In Grand Slam, originally titled Love Means Nothing, each player has a deck of 24 cards, each of which depicts two parts of a tennis court: One half-court can be used for defense, returning a ball that comes your way; the other half-court can be used for offense, sending a shot across the net. You never use both halves of the card at once either one or the other. A turn consists of first playing a card to cover the shot your opponent played, then playing another card to dictate which of the six zones you'll hit the ball to. Finally, you play a preparation card, indicating which zones you're prepared to cover. The preparation card can be used to cover a shot if the appropriate zone is highlighted; otherwise you must cover the shot with a card from your hand, in which case the preparation card becomes the attack. Thus, by playing cards that your opponent cannot cover with her preparation card, you maintain control of the match because you'll see from where the next attack will come and will be able to prepare for that. Of course if a player cannot cover a shot at all, then the point is lost. Combinations of cards can create special shots, which if not covered by the corresponding combination of cards, leave a player off balance, with her drawing only one card at the end of the turn instead of the usual two. This will leave her with fewer options and make it less likely that she'll cover your shots.
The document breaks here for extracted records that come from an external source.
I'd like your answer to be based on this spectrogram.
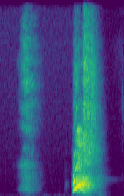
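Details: Big sneezing fit of wet sneezes into a hanky: a quick indrawn breath followed by one loud explosive sneeze.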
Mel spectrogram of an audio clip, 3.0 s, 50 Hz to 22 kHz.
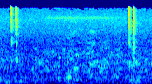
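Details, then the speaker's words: Portable power station charging at 91% from an inverter: relay clicks on and off in pairs about two and a half seconds apart and the screen blinks as input protection trips on a dirty signal. "I can hear the relay once again. It's kicking on and off."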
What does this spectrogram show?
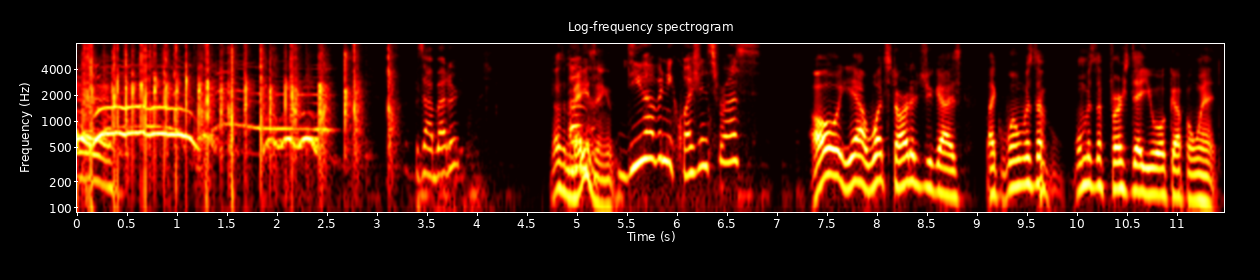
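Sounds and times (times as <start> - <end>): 
audience applause: 0.0 - 3.3
speech: 3.4 - 11.4.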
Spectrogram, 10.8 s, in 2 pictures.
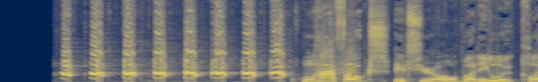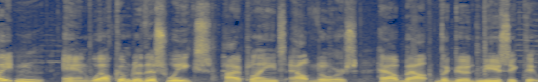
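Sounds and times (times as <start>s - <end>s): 
wild turkey yelping: 0.6s - 3.4s
speech: 3.0s - 10.7s.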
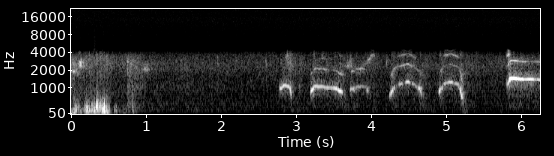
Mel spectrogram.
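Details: Husky puppies whimpering: after a burst of rustling at the start, a series of thin, high whines rising then falling in arched shapes, six or seven short cries close together, ending on a longer steady whine.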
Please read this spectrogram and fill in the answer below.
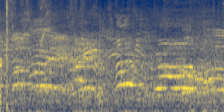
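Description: Arena crowd noise with indistinct shouted voices from around the ring, and a single sharp thump right at the start.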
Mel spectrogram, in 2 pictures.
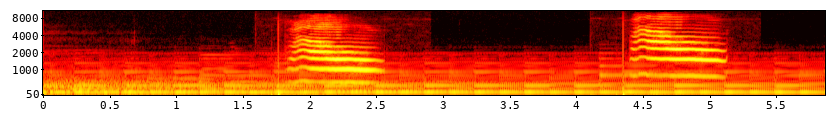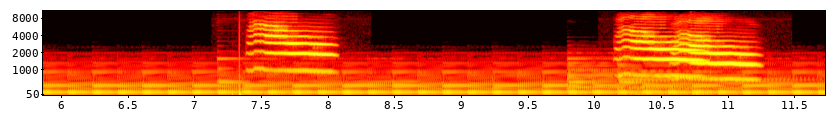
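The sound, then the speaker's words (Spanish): A cat meows four times, each a clear, drawn-out, falling cry spaced a few seconds apart, the last one longer. A steady sustained musical drone plays throughout beneath it. “el programa de hoy está dedicado a los gatos.”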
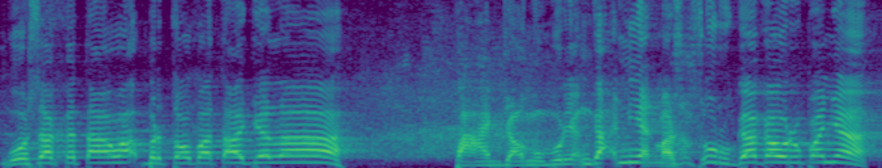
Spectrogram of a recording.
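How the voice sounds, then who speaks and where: A male pastor preaching a sermon to a congregation in a lively, teasing way, often shouting the punchlines. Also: extremely high pitch, normal speed, vocal fry, a little hiss or hum. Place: church hall.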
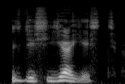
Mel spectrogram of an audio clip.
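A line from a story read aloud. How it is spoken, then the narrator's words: Grumbling. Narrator (Russian): проворчал Демьян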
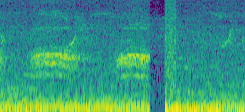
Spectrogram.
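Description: Two faint crow caws about a second apart, over low background noise.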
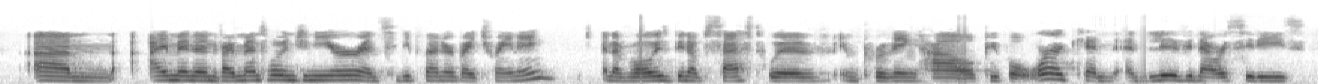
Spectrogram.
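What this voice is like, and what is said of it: French accent. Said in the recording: “you probably noticed my accent already. I'm French”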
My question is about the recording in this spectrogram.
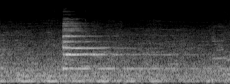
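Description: A single horn-like tone starts suddenly about half a second in. It is loud for a moment, then holds fainter for about another second, over steady background noise.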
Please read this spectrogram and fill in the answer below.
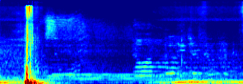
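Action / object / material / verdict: strike / steel pickup truck door / steel / solid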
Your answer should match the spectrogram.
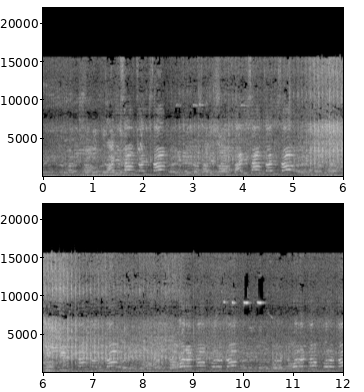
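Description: A crowd of protesters shouting slogans together in repeated calls, with a noisier, more ragged stretch of shouting in the middle.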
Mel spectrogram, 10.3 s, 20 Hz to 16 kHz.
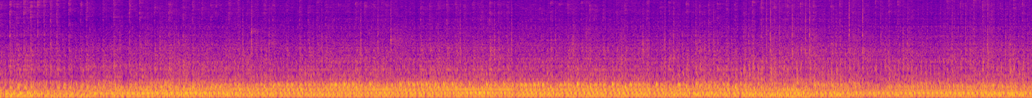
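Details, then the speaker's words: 1981 Honda CX500 café bike, long stored, running without pod filters: popping, suspected lean mixture and worn accelerator pump diaphragm; with some choke it holds a steadier, slightly lumpy idle and sounds much better. "you can hear it popping pretty good we can try putting the Pod filters back on see if that makes a difference but it's popping through here usually means just run and lean put the choke on a little bit"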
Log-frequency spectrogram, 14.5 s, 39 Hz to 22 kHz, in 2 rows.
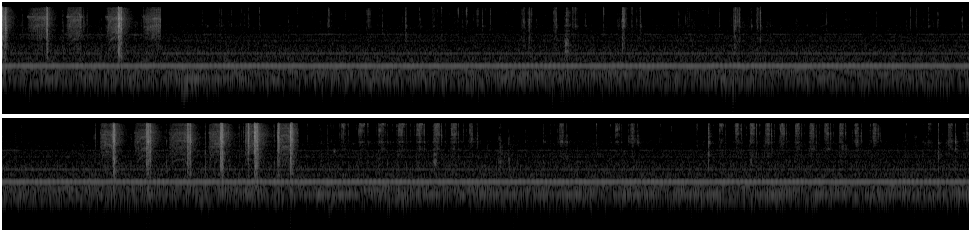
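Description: Faint clicking from a cordless driver running down the rocker arm bolts on a GM 3800 V6 cylinder head: short runs of quick clicks near the start, again about eight seconds in, and a rapid even run near the end, over a faint steady hum.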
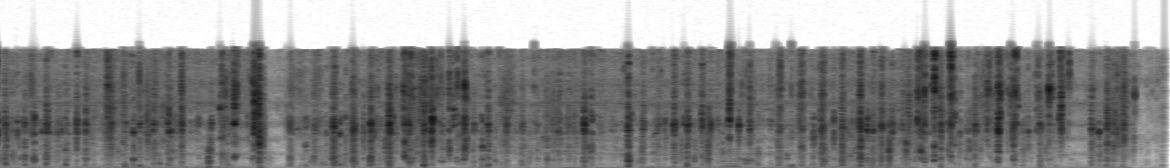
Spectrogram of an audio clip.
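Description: Close-miked eating sounds sped up to three times speed: chewing and mouth smacks with the crackle of hands in foil plates, run together into a dense, fast clatter of clicks.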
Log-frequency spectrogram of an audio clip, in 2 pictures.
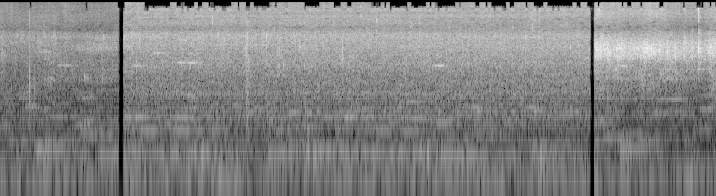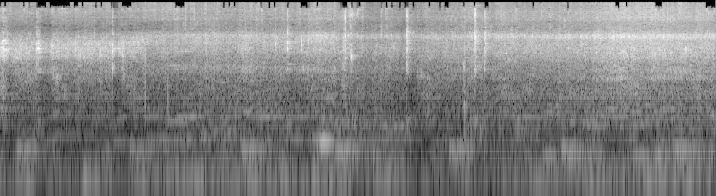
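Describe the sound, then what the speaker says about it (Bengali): Ginger garlic paste sizzling as it hits fried onions in a pan while cooking a country chicken curry, a steady loud frying hiss with occasional stirring scrapes throughout. "এইবার দিয়ে দেবো এই আদা রসুন বাটা"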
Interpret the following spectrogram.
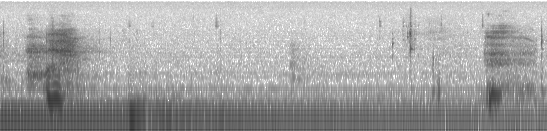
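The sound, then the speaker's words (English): Quiet sounds of someone drinking water: a soft gulp near the start and another near the end, with faint wet clicks and mouth noises in between, no talking. “I have to have a drink here. I have to have water.”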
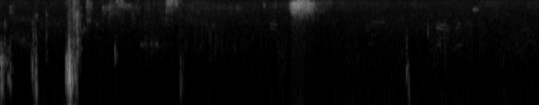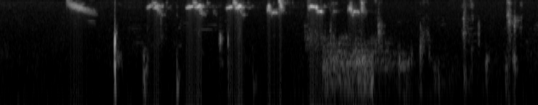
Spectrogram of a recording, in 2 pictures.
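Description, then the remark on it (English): A bird calls in scattered bursts, some notes oddly voice-like and others sharp chirps and tweets, growing busier toward the end, fairly clear against a quiet background. “That bird sounds like a real person, and then it sounds like a bird.”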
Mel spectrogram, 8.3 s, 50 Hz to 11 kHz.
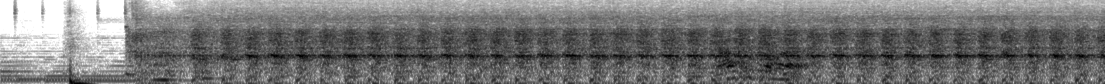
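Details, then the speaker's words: Nissan S13 Sil80 sports car, first start with a single-muffler exhaust: engine catches and settles into a lumpy, uneven beat with a raspy exhaust, running rough; turbo now spinning after being stuck before. Cause of rough running not confirmed. "sounds exactly the same as before whoa oh that didn't sound good that really didn't sound good"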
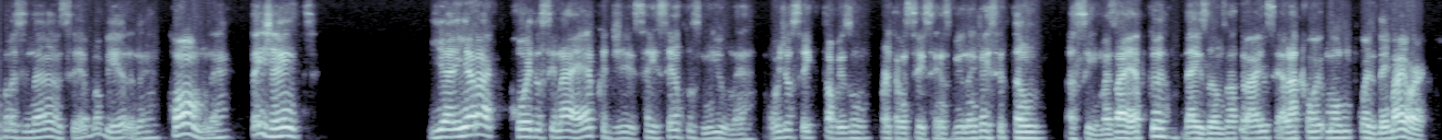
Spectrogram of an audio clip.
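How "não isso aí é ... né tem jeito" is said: dismissive, talking through laughter. Retelling a colleague's reply to his wife: imitating a laughing reply. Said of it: "e ficou rindo".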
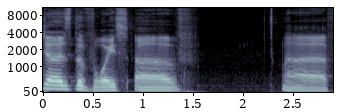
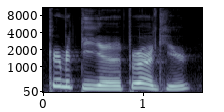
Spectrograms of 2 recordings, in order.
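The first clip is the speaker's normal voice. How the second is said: Kermit the Frog; 5 semitones higher, slower than usual. Shown as a demonstration. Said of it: "Sesame Street character".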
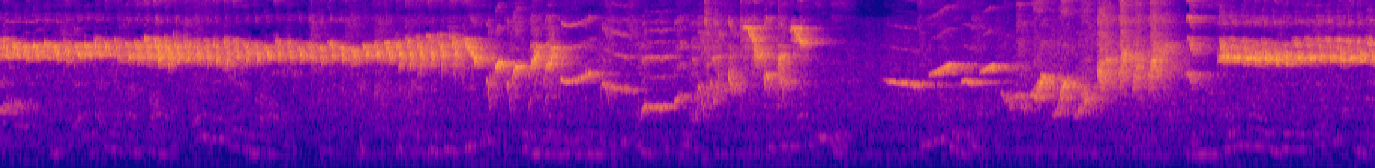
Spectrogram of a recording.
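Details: White-rumped shama in vigorous song: long sustained high buzzy tones alternating with sweeping downward slurs and bursts of rapid varied notes, loud and close.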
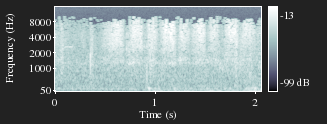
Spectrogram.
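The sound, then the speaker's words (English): Steady sanding of a wooden boat: a continuous raspy scratching with repeated back-and-forth strokes, moderately loud, with no voices. “I gotta do my boat sanding since Dad passed away.”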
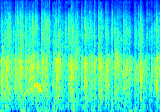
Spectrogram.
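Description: Audience applause greeting the opening of a comedy show, a thick, continuous wash of clapping that stays loud and even throughout, with a few sharper individual claps poking through.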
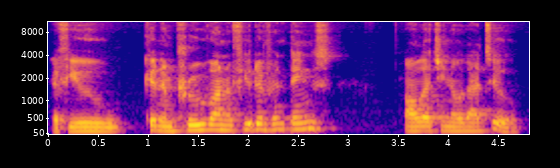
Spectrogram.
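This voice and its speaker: A man's voice: mid-range voice, normal speed, darkish tone. A man in his forties with an American accent, explaining his work as a supervisor in an informal interview, plain-spoken and matter-of-fact. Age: 40s. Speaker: air traffic control supervisor.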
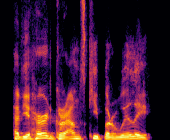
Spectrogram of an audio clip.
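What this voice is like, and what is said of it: Put-on Scottish accent. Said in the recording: “Scotland, just without the cool accent ... That's my best accent.”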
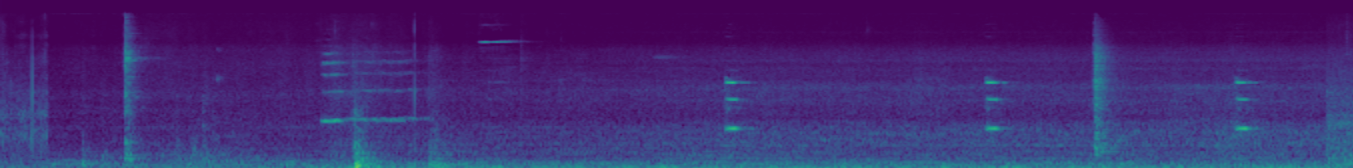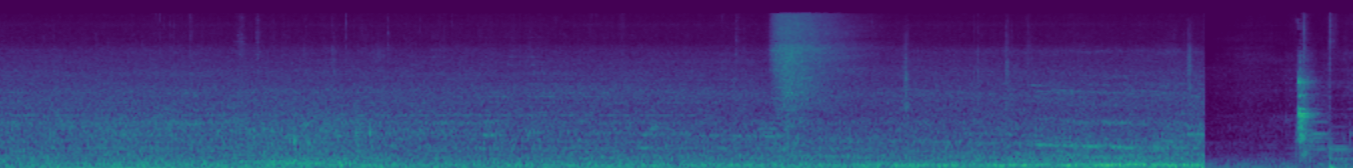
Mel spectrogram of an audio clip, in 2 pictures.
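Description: Transit ambience with a steady low rumble of vehicles and a short electronic beep every two to three seconds. About halfway it becomes a louder rail-station rumble as a light-rail train runs, with a short hiss of air, likely brakes, later on.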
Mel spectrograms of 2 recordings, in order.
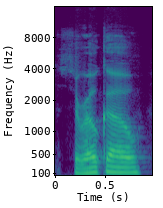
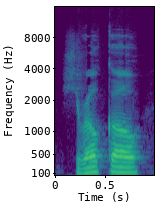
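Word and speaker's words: Scirocco: Whether you pronounce it Sirocco, Shiroko, Shirako, or Sirako, his last name is derived from the name of one of the Mediterranean winds, the hot wind that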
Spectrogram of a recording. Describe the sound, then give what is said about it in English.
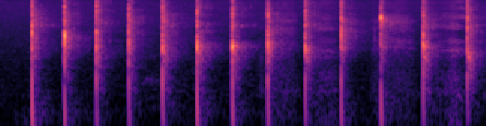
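A steady run of about a dozen sharp hand claps, evenly spaced at a brisk, regular tempo, each crisp and bright with a quick decay, with no voices. “You know how I clap my hands?”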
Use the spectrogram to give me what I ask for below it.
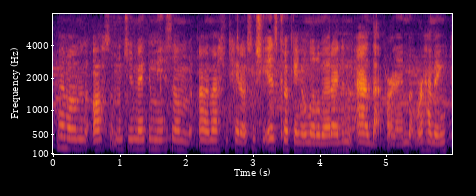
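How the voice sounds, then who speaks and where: Talking fast in a flat, medium-pitched voice, an American woman vlogger speaks candidly to camera from home, rambling somewhat while her mouth is sore and swollen from dental surgery. Background noise is audible.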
Used availability for Laurence James's Grand Slam
September 1988 : UK Paperback